The Dasgupta Interim Review on the Economics of Biodiversity – Feedback

On 30th April 2020, an Interim Report on The Economics of Biodiversity was published by the UK government. Commissioned by UK Treasury and led by economist Professor Sir Partha Dasgupta, the report is shorthanded as 'The Dasgupta Review', following the  tradition established by the 2014 'Stern Review' on The Economics of Climate Change authored by … Continue reading The Dasgupta Interim Review on the Economics of Biodiversity – Feedback

The balance sheet of nature? On making monetary value of UK ‘natural capital’

… capitalism cannot be fully attained or practiced [sic] until... we have an accurate balance sheet [that places] natural capital on the balance sheets of companies, countries, … [and] the world. A global consolidation of ecological accounting, and particularly natural capital accounting, aims to make nature values visible both as stocks of ‘natural capital’ and … Continue reading The balance sheet of nature? On making monetary value of UK ‘natural capital’

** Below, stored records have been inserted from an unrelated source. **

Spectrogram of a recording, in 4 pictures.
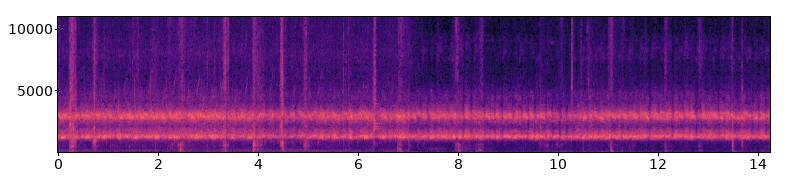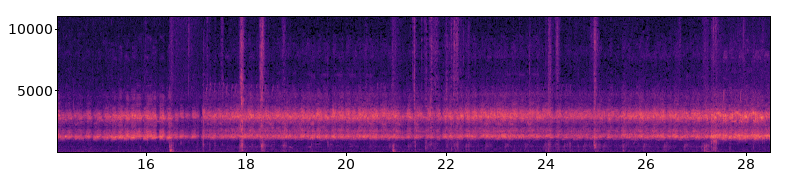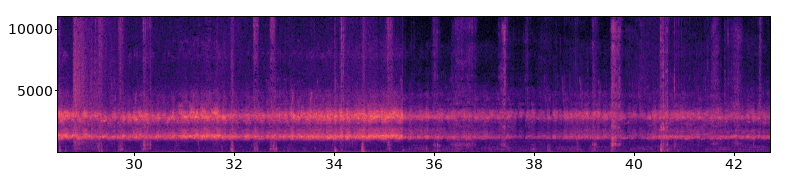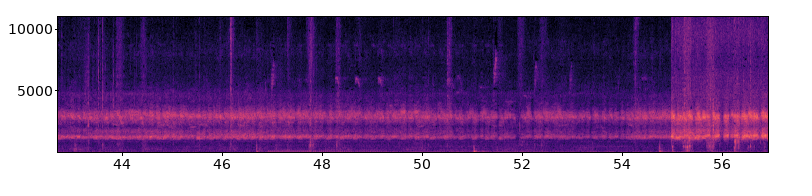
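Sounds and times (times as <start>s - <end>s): hoe striking soil: 0.0s - 7.2s, 7.9s - 8.6s, 9.8s - 13.8s, 16.4s - 19.0s, 23.2s - 38.4s, 39.1s - 44.0s, 46.6s - 48.4s, 54.7s - 56.9s
chorus of calling creatures: 0.0s - 56.9s.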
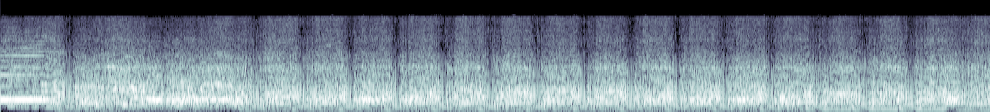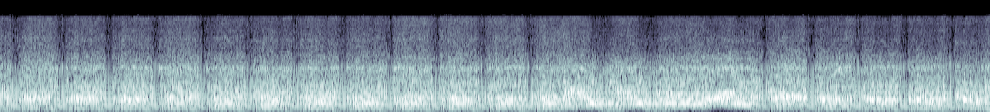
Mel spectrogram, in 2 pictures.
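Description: Hard techno (schranz) played loud over a club sound system, the recording distorted, with a fast, driving four-on-the-floor kick drum. The kick and bass drop back in about half a second in, after a short break.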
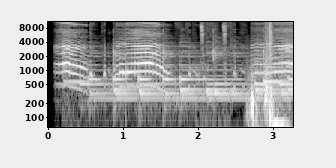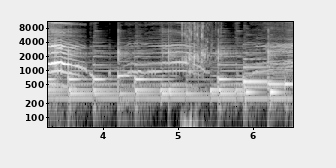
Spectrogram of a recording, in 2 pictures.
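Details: Simulated infant crying from a mother simulator video game, with repeated wavering wails over steady background music; baby crying for milk and a dirty diaper.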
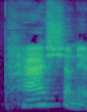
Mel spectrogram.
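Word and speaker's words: passion: 쓰시는 분들이 있습니다 그래서 그럼 열정 을 의미할 때는 파 션이 라고 하셔야 되고요 우리 옷을 입는 이유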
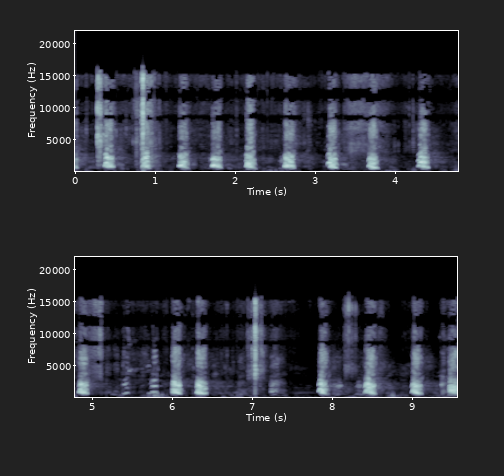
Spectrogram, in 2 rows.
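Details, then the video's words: Six-month-old Belgian Malinois named Indi during bite work, barking in a steady rapid series, about two loud sharp barks per second for nearly ten seconds, with one brief pause midway and a quiet background. "Indi 6 month old Belgian malinois doing bite work"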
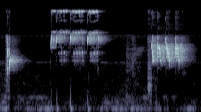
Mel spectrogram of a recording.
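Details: Orange-headed thrush bathing at night with ngeroll song: a brief chirp, a series of thin high whistled notes, then a bright twittering burst after a pause.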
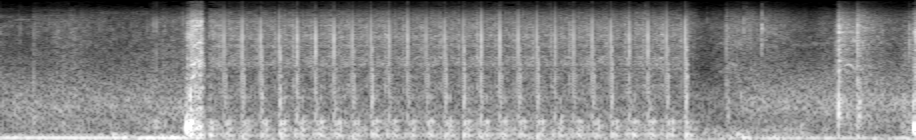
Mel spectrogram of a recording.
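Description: An airsoft rifle fires a rapid burst of shots close by.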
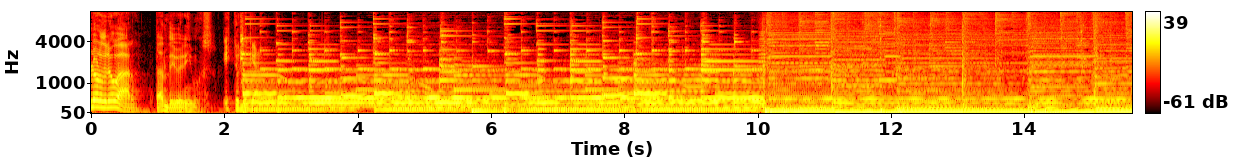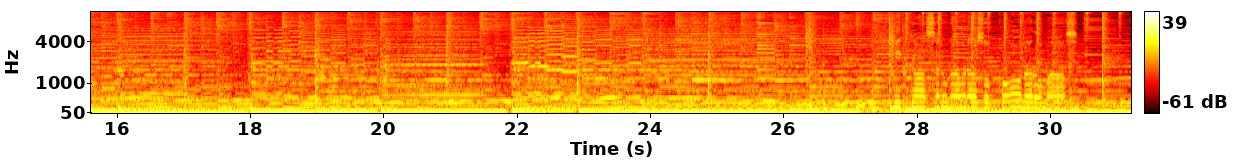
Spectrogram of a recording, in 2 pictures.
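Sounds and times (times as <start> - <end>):
speech: 0.0 - 3.8
lighter chiming guitar figure: 2.2 - 31.2
rock song intro on radio: 2.6 - 31.2
full band with bass and drums: 10.1 - 31.2.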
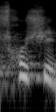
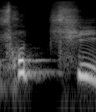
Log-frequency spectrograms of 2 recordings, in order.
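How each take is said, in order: First: The consonant before the final vowel sounds like s. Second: The consonant before the final vowel sounds like ch. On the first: This is how the Jeolla dialect says it. "솥이 이렇게 발음하는" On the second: This is how the dialect does not say it. "솥이 이렇게 발음하지 않고"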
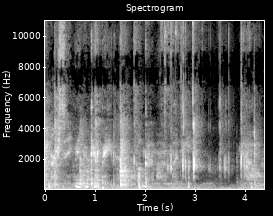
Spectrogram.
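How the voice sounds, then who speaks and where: Whispering in a relaxed tone, a woman speaks at a fairly slow pace against noticeable background noise. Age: 20s. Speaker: ASMR creator. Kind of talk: whispered personal update ramble to camera. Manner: soft-spoken, relaxed, rambling.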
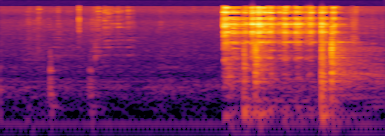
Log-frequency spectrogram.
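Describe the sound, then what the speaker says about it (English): Clinking and scraping as bean sprouts, green onion and shrimp are mixed together in a bowl for an omelette, a few faint taps and then a busy burst of close utensil-on-bowl clatter. "So I'm gonna mix all together like that"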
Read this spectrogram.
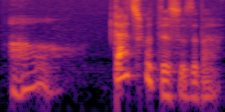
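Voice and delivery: quietly, as it dawns on you; soft realisation. Retold or imitated. Preacher realising why God made him sleep, softly.

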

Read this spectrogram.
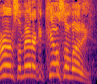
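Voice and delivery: high, loud imitation of rage; mock furious yell. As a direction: shout like you could kill someone. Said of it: "it was your".

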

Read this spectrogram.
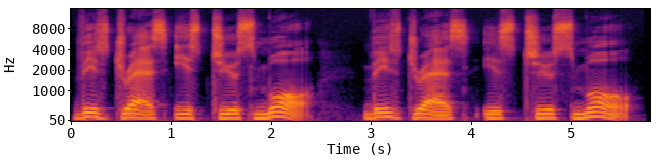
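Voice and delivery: drawn-out, careful model sentence; very slow teaching demo. Shown as a demonstration. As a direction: stretch every word for learners. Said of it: "teacher models English phrases".

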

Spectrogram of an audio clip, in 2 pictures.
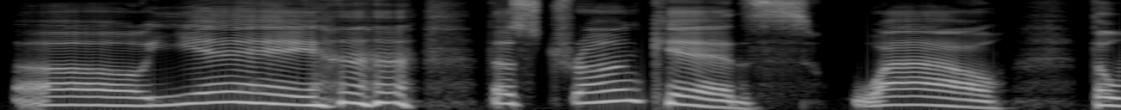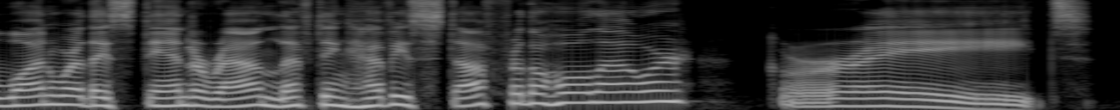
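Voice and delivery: flat fake cheer; sarcastic. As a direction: pretend to be thrilled. Forced smile, fake enthusiasm.

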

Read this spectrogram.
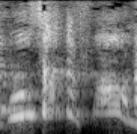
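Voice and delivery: very high, incredulous question; startled question. Retold or imitated. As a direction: re-enact a baffled, high-pitched demand to know. Retelling his startled question.

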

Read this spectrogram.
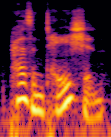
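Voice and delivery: stunned, hushed echo of the word; shocked disbelief. Retold or imitated. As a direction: gasp it back in quiet disbelief. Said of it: "I was like".

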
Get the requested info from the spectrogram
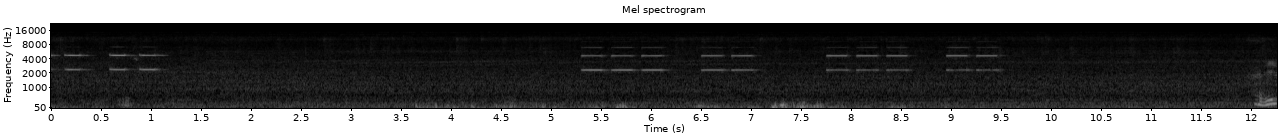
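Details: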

How many fingers am I holding up?

In a famous scene in George Orwell’s 1984, Inner Party member O’Brien tests protagonist Winston Smith’s allegiance to Party truth by demanding that Winston sees five fingers, instead of the four he is holding up. Winston’s refusal to see something other than what his eyes tell him is the cue for intense physical pain, courtesy … Continue reading How many fingers am I holding up?

On ‘natural capital’ and ‘ecosystem services’ in the proposed Nature and Well-being Act (The Wildlife Trusts and RSPB)

This post responds to an invitation to add my views to a comments thread regarding the  'Green Paper' for A Nature and Well-being Act (hereafter 'Green Paper'), published in 2014 by the The Wildlife Trusts and the RSPB. The comments thread makes reference to work of mine by the anonymous 'todaysmysteryguest’, writing on Jan 8th … Continue reading On ‘natural capital’ and ‘ecosystem services’ in the proposed Nature and Well-being Act (The Wildlife Trusts and RSPB)

On bioculturalism, shamanism and unlearning the creed of growth

There is an ancient Greek myth that seems to be a potent parable for our times. Demeter, goddess of grain, fertility and the rhythm of the seasons, appears as a mortal priestess to the imperious King Erysichthon, suggesting he refrain from cutting the trees of a sacred grove planted in celebration of all that she … Continue reading On bioculturalism, shamanism and unlearning the creed of growth